(Records for this exercise)
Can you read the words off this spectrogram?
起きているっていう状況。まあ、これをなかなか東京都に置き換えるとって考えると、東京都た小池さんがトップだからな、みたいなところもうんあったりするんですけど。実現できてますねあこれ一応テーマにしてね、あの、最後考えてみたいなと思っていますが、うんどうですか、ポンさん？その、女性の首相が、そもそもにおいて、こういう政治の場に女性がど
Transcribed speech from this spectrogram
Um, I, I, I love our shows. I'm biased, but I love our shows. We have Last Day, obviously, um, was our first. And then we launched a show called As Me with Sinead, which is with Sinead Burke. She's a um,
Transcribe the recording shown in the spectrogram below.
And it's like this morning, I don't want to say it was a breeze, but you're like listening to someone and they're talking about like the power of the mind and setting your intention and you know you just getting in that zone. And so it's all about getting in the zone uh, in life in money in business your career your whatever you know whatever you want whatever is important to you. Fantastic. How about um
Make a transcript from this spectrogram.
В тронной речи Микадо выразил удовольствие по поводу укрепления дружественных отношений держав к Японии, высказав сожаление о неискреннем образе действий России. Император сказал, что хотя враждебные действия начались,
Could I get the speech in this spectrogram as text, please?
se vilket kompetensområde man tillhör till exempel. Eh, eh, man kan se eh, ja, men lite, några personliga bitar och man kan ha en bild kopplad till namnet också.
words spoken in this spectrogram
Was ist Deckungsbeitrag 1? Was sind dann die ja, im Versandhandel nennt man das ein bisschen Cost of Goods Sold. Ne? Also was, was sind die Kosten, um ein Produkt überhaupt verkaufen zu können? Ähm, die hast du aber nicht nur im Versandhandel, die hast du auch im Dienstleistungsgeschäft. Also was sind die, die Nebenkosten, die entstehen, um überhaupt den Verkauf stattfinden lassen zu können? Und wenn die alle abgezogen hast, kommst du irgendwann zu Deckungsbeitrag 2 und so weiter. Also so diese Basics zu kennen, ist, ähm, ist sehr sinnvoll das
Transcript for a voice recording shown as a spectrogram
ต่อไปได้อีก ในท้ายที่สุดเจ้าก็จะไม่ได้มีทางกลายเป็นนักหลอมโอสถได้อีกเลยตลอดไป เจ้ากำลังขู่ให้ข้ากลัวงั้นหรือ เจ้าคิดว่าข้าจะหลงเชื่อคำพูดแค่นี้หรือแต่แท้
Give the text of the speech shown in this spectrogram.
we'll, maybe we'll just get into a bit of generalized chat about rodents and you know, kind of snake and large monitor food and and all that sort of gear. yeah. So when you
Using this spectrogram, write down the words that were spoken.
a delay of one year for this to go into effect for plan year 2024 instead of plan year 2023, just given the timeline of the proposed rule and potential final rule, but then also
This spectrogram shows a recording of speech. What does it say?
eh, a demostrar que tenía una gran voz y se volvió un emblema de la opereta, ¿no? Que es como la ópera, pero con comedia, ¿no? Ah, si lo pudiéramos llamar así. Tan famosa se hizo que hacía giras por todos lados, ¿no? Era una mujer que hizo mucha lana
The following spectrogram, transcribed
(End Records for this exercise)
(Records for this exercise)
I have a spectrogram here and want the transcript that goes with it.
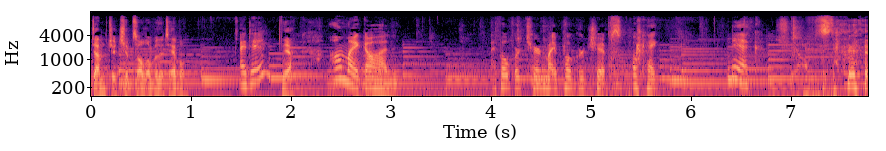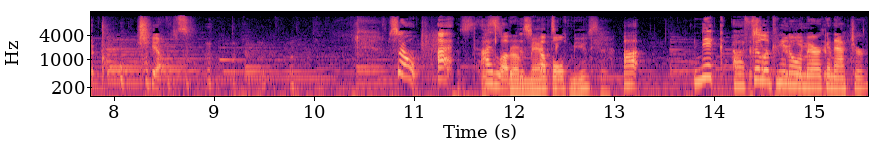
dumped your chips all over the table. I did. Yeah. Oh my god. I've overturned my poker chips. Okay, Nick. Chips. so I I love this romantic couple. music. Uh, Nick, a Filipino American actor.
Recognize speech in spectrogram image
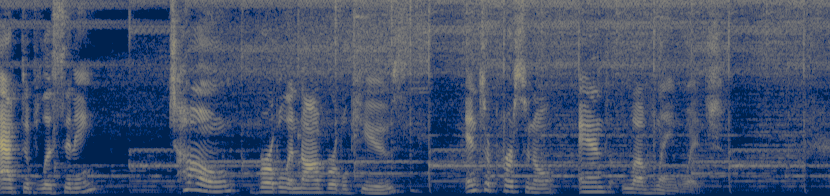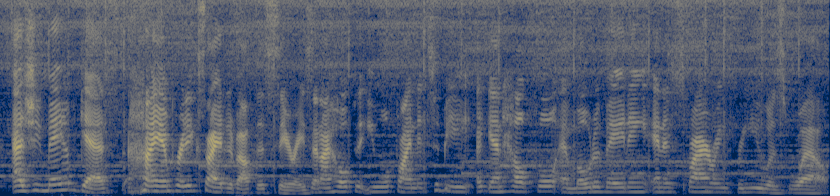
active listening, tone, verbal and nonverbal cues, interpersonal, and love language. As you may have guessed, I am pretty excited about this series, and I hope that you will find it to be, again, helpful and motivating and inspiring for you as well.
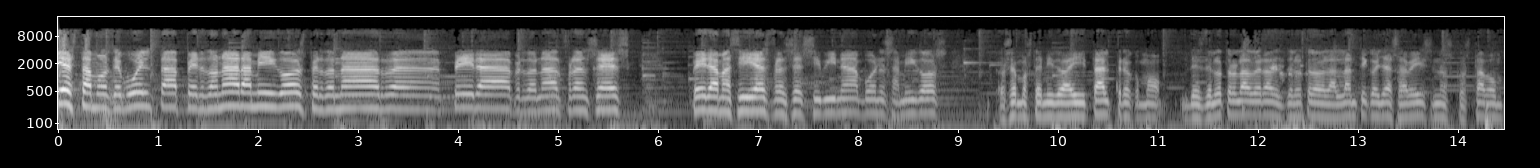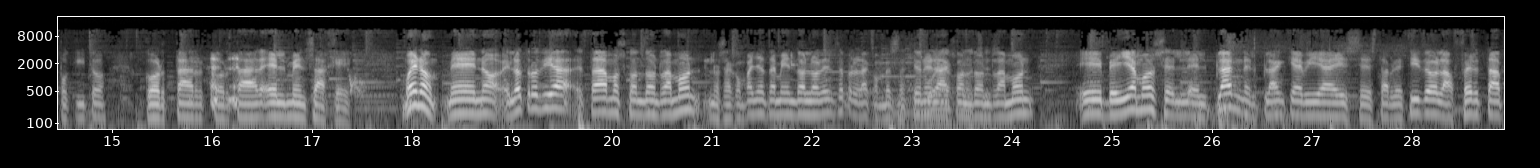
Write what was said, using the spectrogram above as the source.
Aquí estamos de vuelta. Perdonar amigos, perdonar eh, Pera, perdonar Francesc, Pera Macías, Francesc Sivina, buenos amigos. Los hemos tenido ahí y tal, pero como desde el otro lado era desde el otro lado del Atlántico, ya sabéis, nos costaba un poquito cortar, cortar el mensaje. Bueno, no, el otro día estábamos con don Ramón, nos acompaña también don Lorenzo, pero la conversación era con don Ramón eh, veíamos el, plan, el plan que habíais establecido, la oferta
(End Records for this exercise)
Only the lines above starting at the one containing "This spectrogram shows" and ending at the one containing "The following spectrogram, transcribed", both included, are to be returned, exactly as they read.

▸ Exercise solution:
This spectrogram shows a recording of speech. What does it say?
eh, a demostrar que tenía una gran voz y se volvió un emblema de la opereta, ¿no? Que es como la ópera, pero con comedia, ¿no? Ah, si lo pudiéramos llamar así. Tan famosa se hizo que hacía giras por todos lados, ¿no? Era una mujer que hizo mucha lana
The following spectrogram, transcribed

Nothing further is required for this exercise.